The whole foreign country/alien planet thing I’ve heard from other moms about the upending shock of plunging from independence and coherence into the unblinking and rapid-fire world of parenting implies that the surroundings have changed. Nay. Same place. I’m just living upside down. At night. By new rules with new people whom I simply don’t get. Their way is totally right for them, and it makes sense, and it’s quite lovely. But it’s godawful uncomfortable for me.

And the thought of doing it again really, really soon means less shock and more…upside down, claustrophobic, ceiling-clinging, guano-filled days. I know where to find the fun, but I don’t know how to escape when the not-so-fun threatens to overwhelm.

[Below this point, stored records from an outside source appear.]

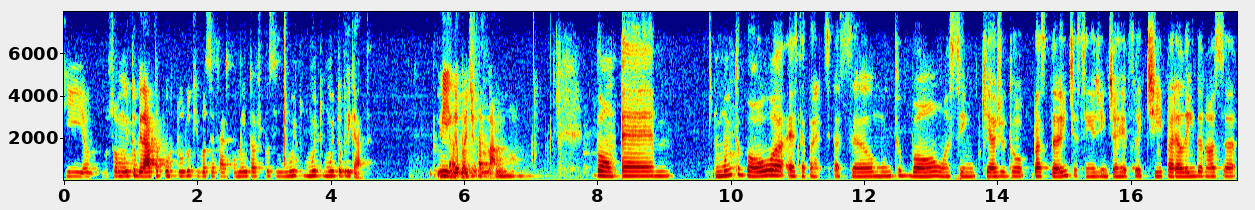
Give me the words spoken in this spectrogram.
que eu sou muito grata por tudo que você faz por mim. Então, tipo assim, muito, muito, muito obrigada. obrigada Miga, pode falar. Bom, é muito boa essa participação, muito bom, assim, que ajudou bastante, assim, a gente a refletir para além da nossa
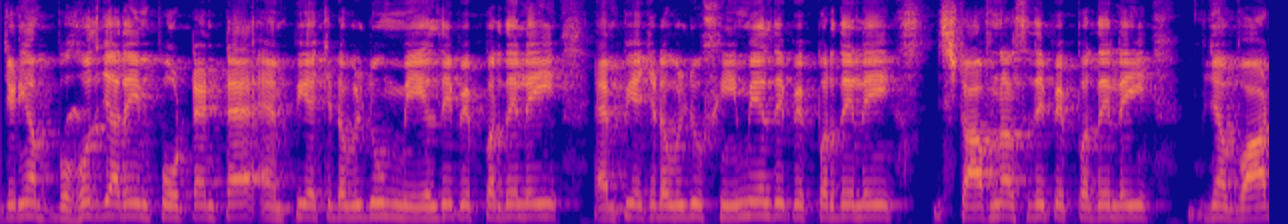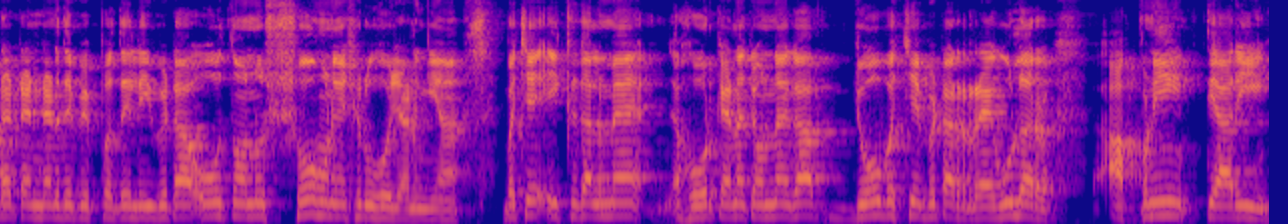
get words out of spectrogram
ਜਿਹੜੀਆਂ ਬਹੁਤ ਜ਼ਿਆਦਾ ਇੰਪੋਰਟੈਂਟ ਹੈ ਐਮਪੀਐਚਡਬਲਯੂ ਮੇਲ ਦੇ ਪੇਪਰ ਦੇ ਲਈ ਐਮਪੀਐਚਡਬਲਯੂ ਫੀਮੇਲ ਦੇ ਪੇਪਰ ਦੇ ਲਈ ਸਟਾਫ ਨਰਸ ਦੇ ਪੇਪਰ ਦੇ ਲਈ ਜਾਂ ਵਾਰਡ ਅਟੈਂਡੈਂਟ ਦੇ ਪੇਪਰ ਦੇ ਲਈ ਬੇਟਾ, ਉਹ ਤੁਹਾਨੂੰ ਸ਼ੋ ਹੋਣੀਆਂ ਸ਼ੁਰੂ ਹੋ ਜਾਣਗੀਆਂ। ਬੱਚੇ, ਇੱਕ ਗੱਲ ਮੈਂ ਹੋਰ ਕਹਿਣਾ ਚਾਹੁੰਦਾ ਹੈਗਾ ਜੋ ਬੱਚੇ ਬੇਟਾ ਰੈਗੂਲਰ ਆਪਣੀ ਤਿਆਰੀ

Because you know what? (And I risk being a bit overdramatic here, but I defy you to prove me wrong….) there is no escape.

[Maybe that’s why our culture makes such a big deal about bats. It’s not the three out of, like 400 species of otherwise frugivorous bats who drink blood. It’s the fact that we know, deep down, that I’m totally awesome at similies and metaphors, and that a lot of us are living, at once by choice and against our will, in caves filled with other upside down mammals.]

So I’m learning and I’m flying and I’m having copious amounts of fun. But home isn’t home…it’s claustrophobic and smelly. And going outside is different and new and overwhelming. That sense of displacement, of not just where did I go? but where did the world go? is a little disconcerting.

Once or twice. AND twice.

Consider that next time I just stare at you and blink blink. Blink.


Marital hope

According to a fluff piece over at CNN (sorry, Ms. Stinchfield, but it is pretty fluffy), marriage is better before kids and after kids leave.

My takeaway:

“A 2008 study found that marital satisfaction actually improves once children leave home. Female participants reported spending equal amounts of time with their partners both while their children lived at home and after, but they noted that the quality of that together time was better once the kids were out of the picture. “Suddenly the tyranny of the children controlling the household is relieved,” says Dr. Robbins. “You don’t have to have dinner at 6, you don’t have to spend Saturdays at the soccer field, and you don’t have to be so responsible all the time.”

So I’m putting out a call to all landlords, employers, and colleges who will take a 3 year old. Please.